What if you could inhabit someone else’s sensory perception of reality? What if you could influence them? What if the experience changed you in a way that you land in a slightly different quantum reality? Also, there’s a cat… sometimes.
Great reminder to slow down and investigate all the small things on our summer hikes, urban or away from the city.
A gentle, practical beginner's guide to dismantling our participation in a racist culture. Oluo is a sharp-witted, thoughtful Seattle writer and activist. Quick, light-hearted read on a heavy topic.
DiAngelo is a white sociologist who has been co-teaching anti-racism workshops for two decades and brings the consistent patterns and experiences of that process to the book. This book walks us through the vocabulary we need to talk about race, racism and racially problematic behavior, and helps us understand the racial patterns white people perpetuate that, unchecked, support a culture of white supremacy. Dense read, excellent for settings the agenda of a workshop or discussion group.
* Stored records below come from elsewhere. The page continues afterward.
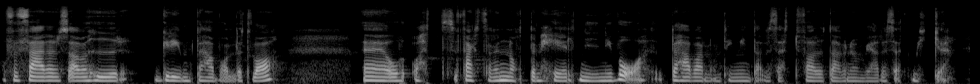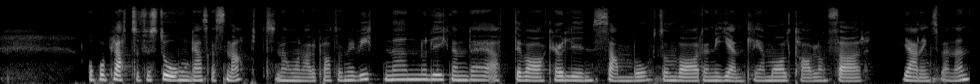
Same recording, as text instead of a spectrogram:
och förfärades över hur grymt det här våldet var. Eh, och att faktiskt hade nått en helt ny nivå. Det här var någonting vi inte hade sett förut, även om vi hade sett mycket. Och på plats så förstod hon ganska snabbt när hon hade pratat med vittnen och liknande att det var Carolines sambo som var den egentliga måltavlan för gärningsmännen.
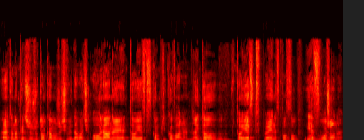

This timeless book by American Buddhist Pema Chodron gently guides us through our anxieties about uncertainty by reminding us that nothing is actually certain and our attachment to it may be the real underlying problem to much of our modern anxiety.
A Book-It Theatre play adaptation of this book introduced me to Kent Haruf. His novels are gorgeous; character-driven adventures walking through the many acts and faces of kindness when people are faced with life's heartbreaks.
If you're a polyglot and in love with languages strange and new, this is your book. Any armchair linguist will feel like Mieville wrote this book just for us.
This beautiful book is for any queer person who had to hide who they were in the past or who isn't very familiar with LGBTQ history. It is a celebration of how far we've come and how far we still have to go, and a memorial to the many who died during the 1980s HIV epidemic. It follows a group of boys coming of age, some falling in love for the first time - including a trans boy and a cis boy - and some denying who they are because of family pressure, and the heart of it all: ex-boyfriends trying to beat the Guiness Book of World Records for longest kiss.
It is rare and wonderful to find a book that takes me completely by surprise. This one did. Twice.
A sweet true story of two male penguins in love and their adopted penguin baby, Tango, at the San Diego zoo.
Outstanding graphic novels series about a Pakistani American Muslim teenager turned super heroine!
Thoughtful, challenging, uplifting, heartbreaking, revelation-inducing poetry by disabled non-binary poet Kay Ulanday Barrett.
If you secretly suspect you or someone you know might be a science fiction fan, this is a great book to use for testing that hypothesis. Sci fi fans and non-fans alike will be hooked before the first chapter is done.
FANTASTIC book for getting context and perspective on commonly mentioned units of measure. How long is long, how fast is fast, and how do we, as humans, conceptualize these things relative to things we experience. And, author Megan Watzke lives in Seattle!